Examining techniques of teaching mathematics to visually impaired pupils in inclusive classroom: the case of Juakali primary school in west Nile region, Uganda.

Date of Award


Document Type


Degree Name

Master of Education (MEd)

First Supervisor/Advisor

Joachim Tamba

Second Supervisor/Advisor

Dr. Fredrick Japhet Mtenzi


Institute for Educational Development, East Africa
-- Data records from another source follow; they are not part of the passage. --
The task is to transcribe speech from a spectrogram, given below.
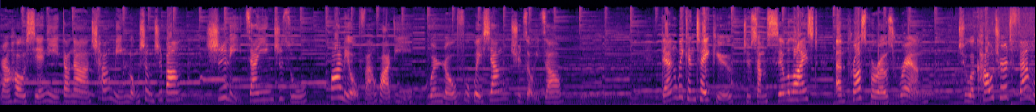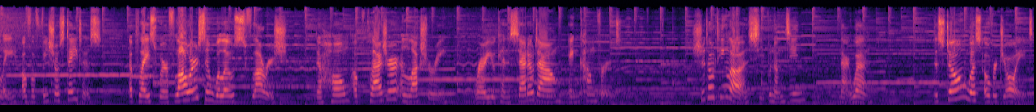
然后携你到那昌明隆盛之邦， 诗礼簪缨之族，花柳繁华地，温柔富贵乡去走一遭。Then we can take you to some civilized and prosperous realm to a cultured family of official status, a place where flowers and willows flourish, the home of pleasure and luxury, where you can settle down in comfort. 石头听了，喜不能禁，乃问 ：“The stone was overjoyed。”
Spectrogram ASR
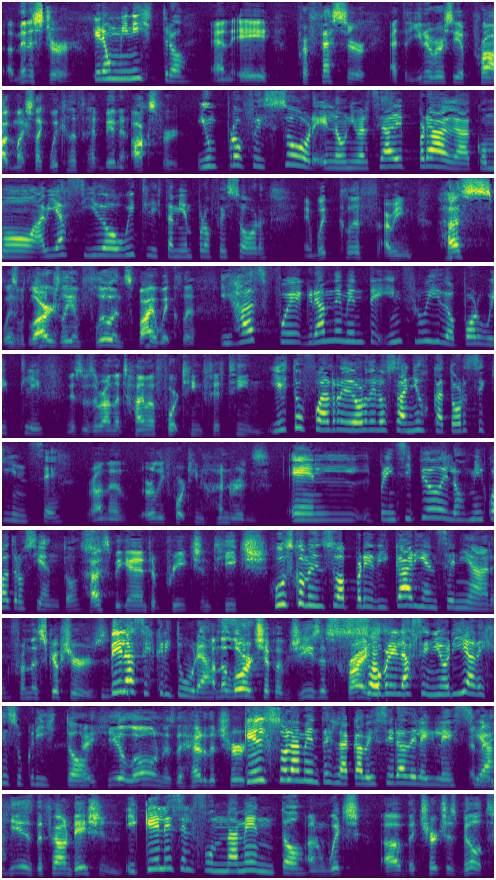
a minister que era un ministro and a professor at the University of Prague, much like Wycliffe had been at Oxford. y un profesor en la Universidad de Praga, como había sido Wycliffe también profesor. And Wycliffe, I mean, Huss was largely influenced by Wycliffe. Y Huss fue grandemente influido por Wycliffe. And this was around the time of 1415, Y esto fue alrededor de los años 14-15, around the early 1400s. en el principio de los 1400. Huss began to preach and teach Hus comenzó a predicar y enseñar from the scriptures de las escrituras on the lordship of Jesus Christ, sobre la señoría de Jesucristo, that he alone is the head of the church, que Él solamente es la cabecera de la and that iglesia he is the foundation y que Él es el fundamento on which uh, the church is built,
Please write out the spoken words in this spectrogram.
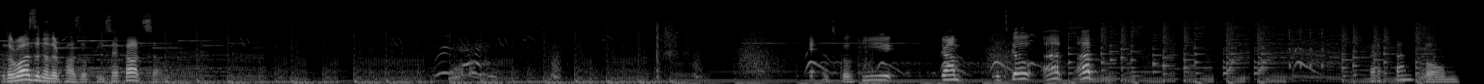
Well, there was another puzzle piece. I thought so. Let's go here. Jump. Let's go. Up, up. Ba-da-bum, boom.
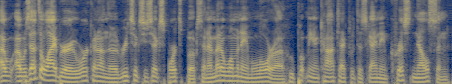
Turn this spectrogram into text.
I, I was at the library working on the Route 66 sports books, and I met a woman named Laura who put me in contact with this guy named Chris Nelson,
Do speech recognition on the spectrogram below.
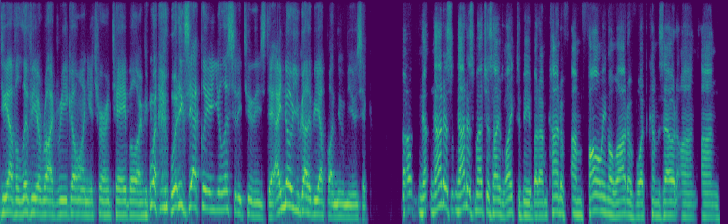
do you have Olivia Rodrigo on your turntable? I mean, what, what exactly are you listening to these days? I know you got to be up on new music. Uh, n- not as not as much as i'd like to be but i'm kind of i'm following a lot of what comes out on on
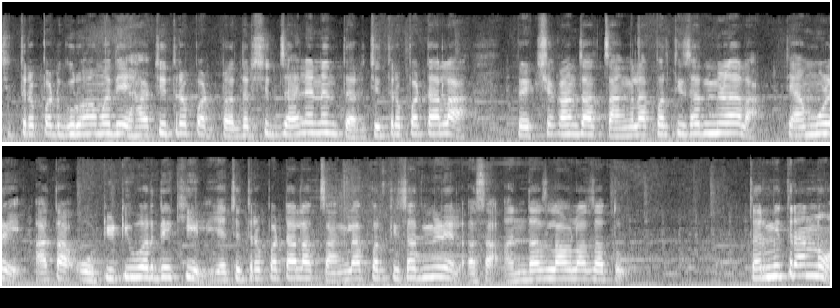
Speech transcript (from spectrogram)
चित्रपटगृहामध्ये हा चित्रपट प्रदर्शित झाल्यानंतर चित्रपटाला प्रेक्षकांचा चांगला प्रतिसाद मिळाला. त्यामुळे आता ओ टी टीवर देखील या चित्रपटाला चांगला प्रतिसाद मिळेल असा अंदाज लावला जातो. तर मित्रांनो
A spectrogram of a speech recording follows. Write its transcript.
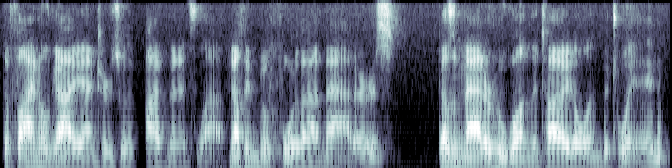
the final guy enters with five minutes left. Nothing before that matters. Doesn't matter who won the title in between.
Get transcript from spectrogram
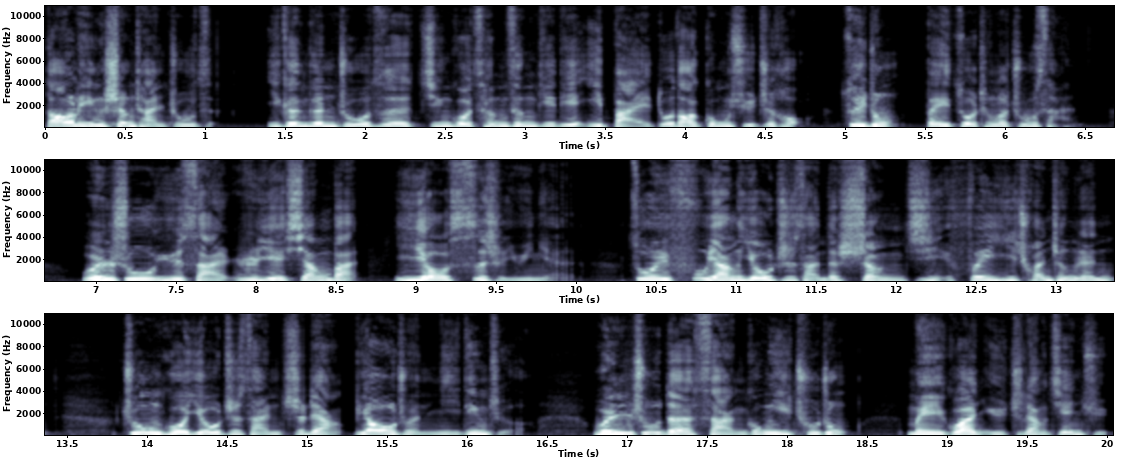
岛岭盛产竹子，一根根竹子经过层层叠叠一百多道工序之后，最终被做成了竹伞。文书与伞日夜相伴，已有四十余年。作为富阳油纸伞的省级非遗传承人，中国油纸伞质量标准拟定者，文书的伞工艺出众，美观与质量兼具。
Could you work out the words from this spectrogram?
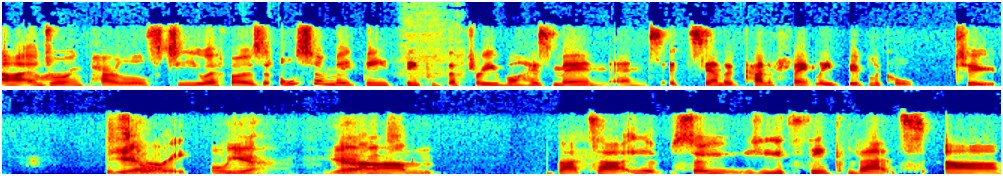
Uh, and drawing parallels to UFOs, it also made me think of the three wise men, and it sounded kind of faintly biblical too. The yeah. story. Oh yeah, yeah. Um, but uh, yeah, so you think that uh,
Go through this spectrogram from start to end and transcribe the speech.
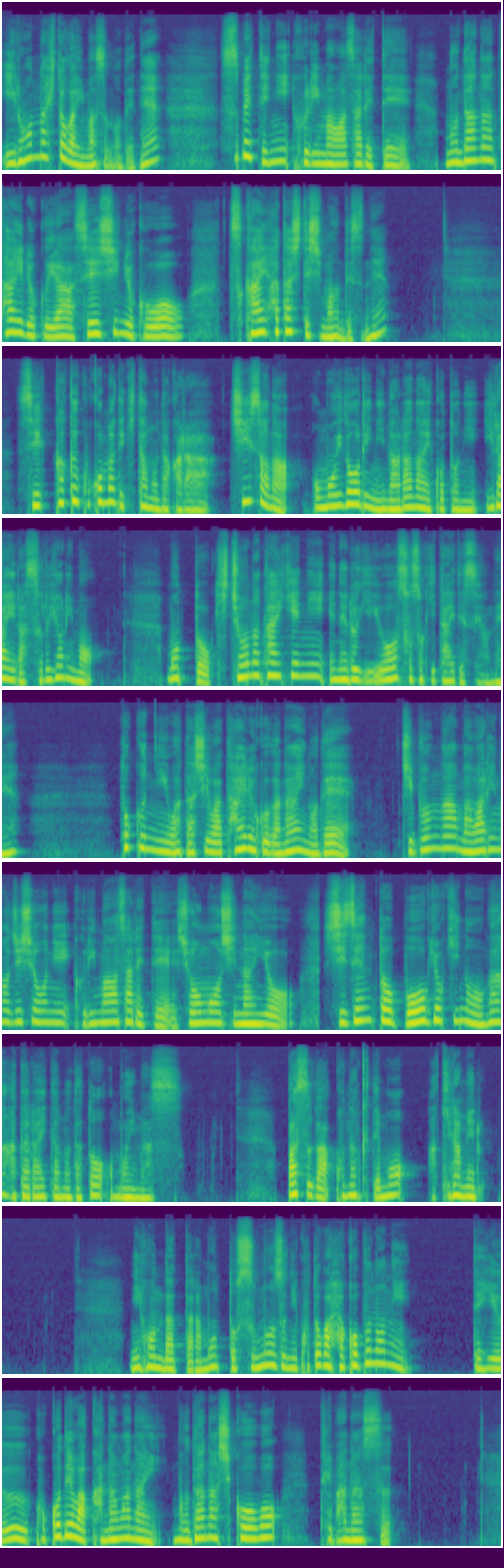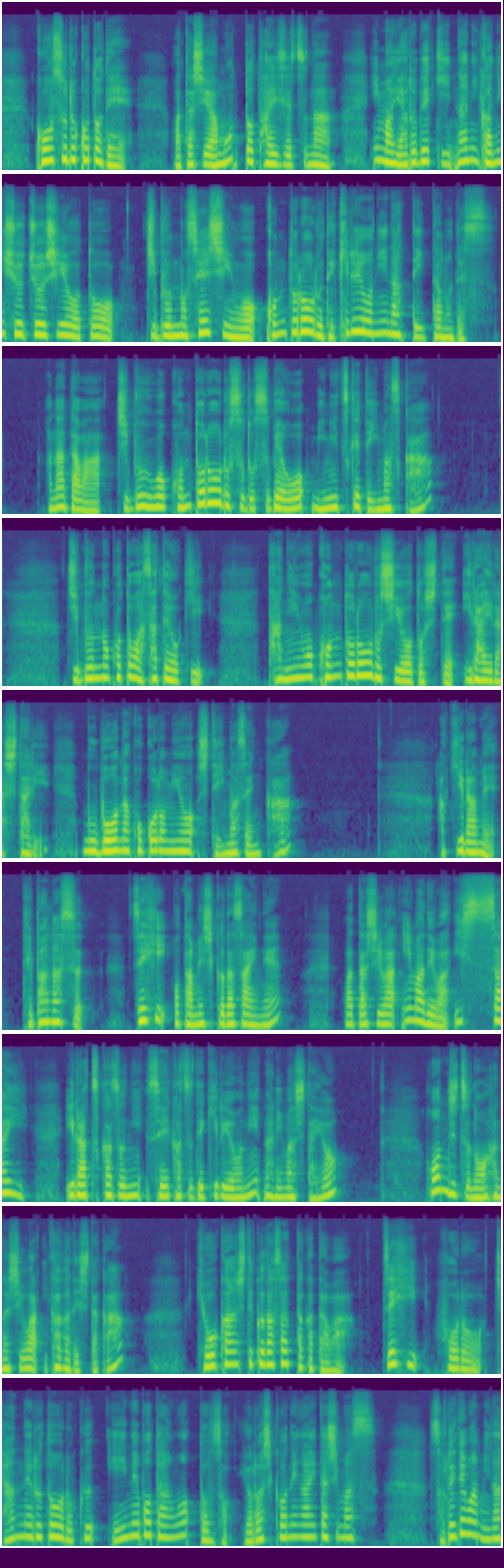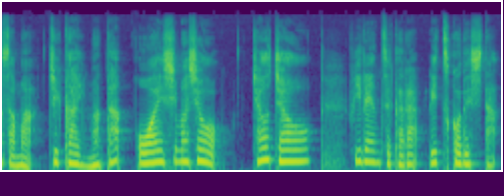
いろんな人がいますのでね。すべてに振り回されて、無駄な体力や精神力を使い果たしてしまうんですね。せっかくここまで来たのだから、小さな思い通りにならないことにイライラするよりも、もっと貴重な体験にエネルギーを注ぎたいですよね。特に私は体力がないので、自分が周りの事象に振り回されて消耗しないよう、自然と防御機能が働いたのだと思います。バスが来なくても諦める。日本だったらもっとスムーズにことが運ぶのにっていうここでは叶わない無駄な思考を手放す。こうすることで私はもっと大切な今やるべき何かに集中しようと自分の精神をコントロールできるようになっていったのです。あなたは自分をコントロールする術を身につけていますか？自分のことはさておき、他人をコントロールしようとしてイライラしたり、無謀な試みをしていませんか？諦め、手放す。ぜひお試しくださいね。私は今では一切イラつかずに生活できるようになりましたよ。本日のお話はいかがでしたか？共感してくださった方は、ぜひフォロー、チャンネル登録、いいねボタンをどうぞよろしくお願いいたします。それでは皆様、次回またお会いしましょう。チャオチャオ。フィレンツェからリツコでした。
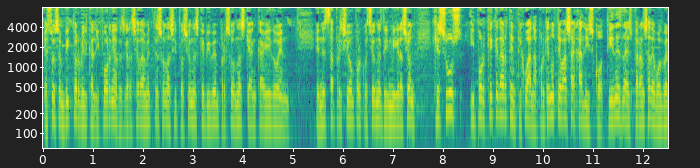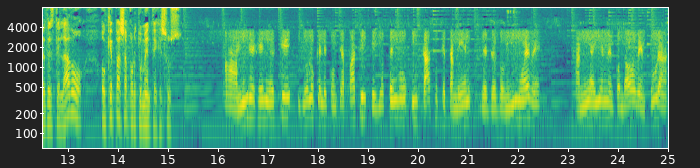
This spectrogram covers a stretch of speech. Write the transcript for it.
Esto es en Victorville, California. Desgraciadamente son las situaciones que viven personas que han caído en, en esta prisión por cuestiones de inmigración. Jesús, ¿y por qué quedarte en Tijuana? ¿Por qué no te vas a Jalisco? ¿Tienes la esperanza de volver de este lado o qué pasa por tu mente, Jesús? Ah, mire, genio, es que yo lo que le conté a Pati, que yo tengo un caso que también desde el 2009, a mí ahí en el condado de Ventura,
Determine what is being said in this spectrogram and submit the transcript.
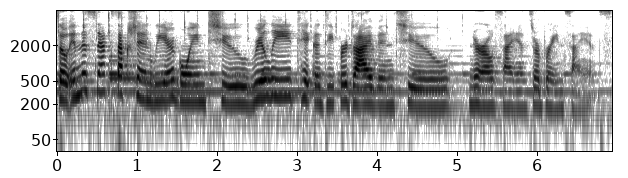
So in this next section, we are going to really take a deeper dive into neuroscience or brain science.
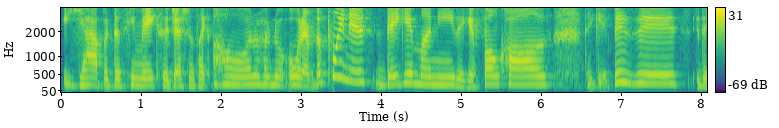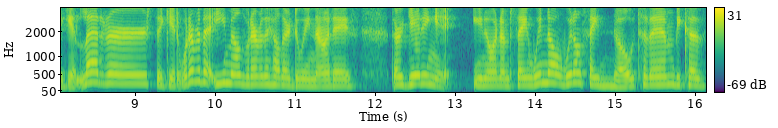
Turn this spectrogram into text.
yeah, but does he make suggestions like, oh, I don't have no, whatever? The point is, they get money, they get phone calls, they get visits, they get letters, they get whatever the emails, whatever the hell they're doing nowadays, they're getting it. You know what I'm saying? We know we don't say no to them because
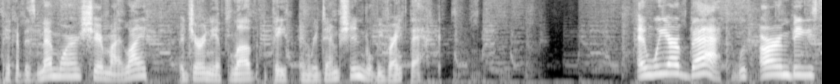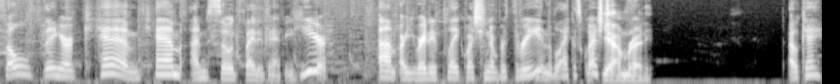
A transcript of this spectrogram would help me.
pick up his memoir, Share My Life, A Journey of Love, Faith, and Redemption. We'll be right back. And we are back with R&B soul singer Kem. Kem, I'm so excited to have you here. Um, are you ready to play question number three in the Blackest Question? Yeah, I'm ready. Okay.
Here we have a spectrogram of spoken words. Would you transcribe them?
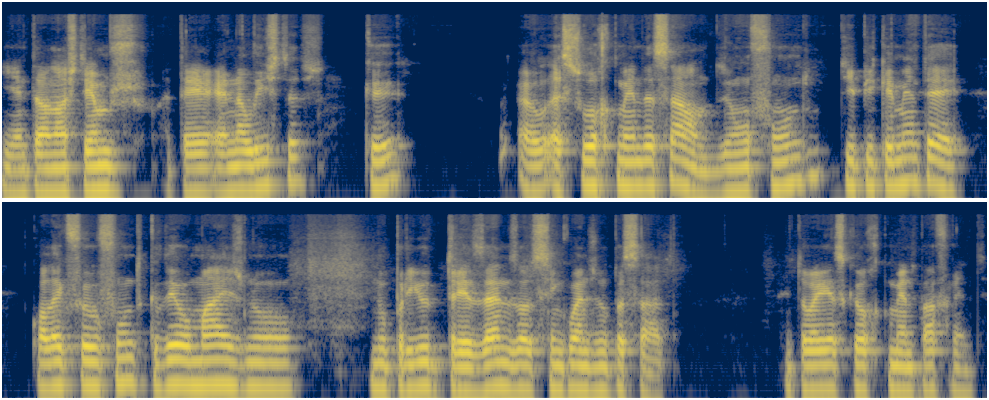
E então nós temos até analistas que a, a, sua recomendação de um fundo tipicamente é qual é que foi o fundo que deu mais no, no período de 3 anos ou 5 anos no passado. Então é esse que eu recomendo para a frente.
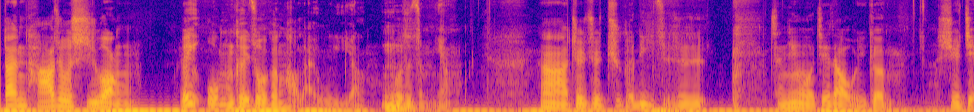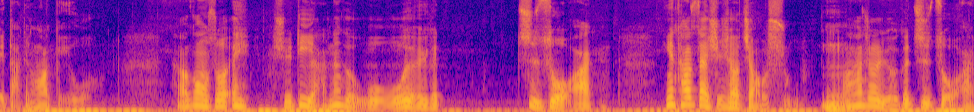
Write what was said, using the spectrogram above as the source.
但他就希望，哎、欸，我们可以做跟好莱坞一样，或是怎么样？嗯、那就就举个例子，就是曾经我接到我一个学姐打电话给我，她跟我说：“哎、欸，学弟啊，那个我我有一个制作案，因为他是在学校教书，嗯，然后他就有一个制作案，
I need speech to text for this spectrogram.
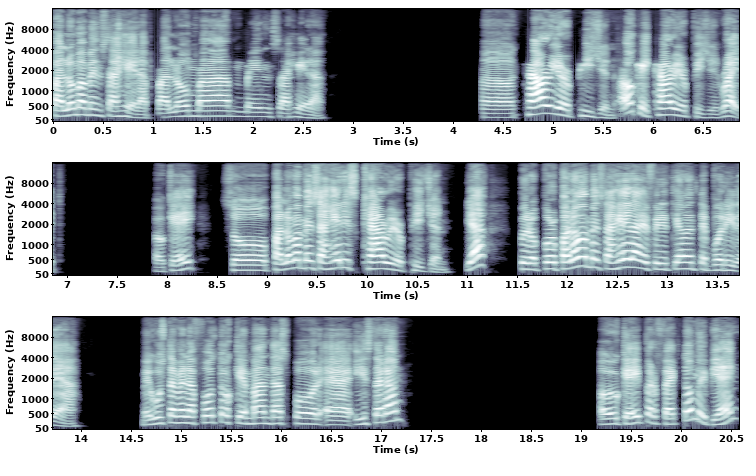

The purpose of the study was to examine the effectiveness of techniques of teaching mathematics to visually impaired pupils in inclusive classroom. Basing on the findings of the study recommendations have been forwarded to stake holders of schools including mathematics teachers, the school administration, the district education officers, teacher training colleges and curriculum developers. The study employed qualitative case study design. The data collection methods were interviews, focus group discussion and observation. Purposive sampling techniques was used to sample the 13 participants of the study. Qualitative data were coded, the codes were collapsed basing on emerging concepts so as to formulate themes in accordance to similarity of concepts. The study established that verbal explanations, group discussions, question and answer were predominant teaching techniques used while teachers’ showed inadequacy in tactile and manipulative teaching techniques. The performance of V.I pupils in mathematics is poor compared to other subjects. No single technique is effective without integration with other techniques basing on learning style of the V.I pupils. The study recommended that school based training of mathematics teachers on techniques that effectively enhance mathematical understanding to the visually impaired pupils. Secondly teacher training colleges to thoroughly train teachers on techniques of teching mathematics so that when the pre-service teacher graduate they immediately become resourceful to other teachers. Thirdly the regular mathematics teacher should embrace co-teaching with the SNE specialist so that the regular mathematics teacher can learn practically from the specialist. Finally the curriculum developers should design a curriculum that is flexible and can allow teacher to practice adaptive participatory techniques which require a little more time than the examination oriented curriculum. The study recommends an action reseach to examine the most appropriate mathematics teaching procedures using tactile materials in a large inclusive class with visually impaired learners.

This document is available in the relevant AKU library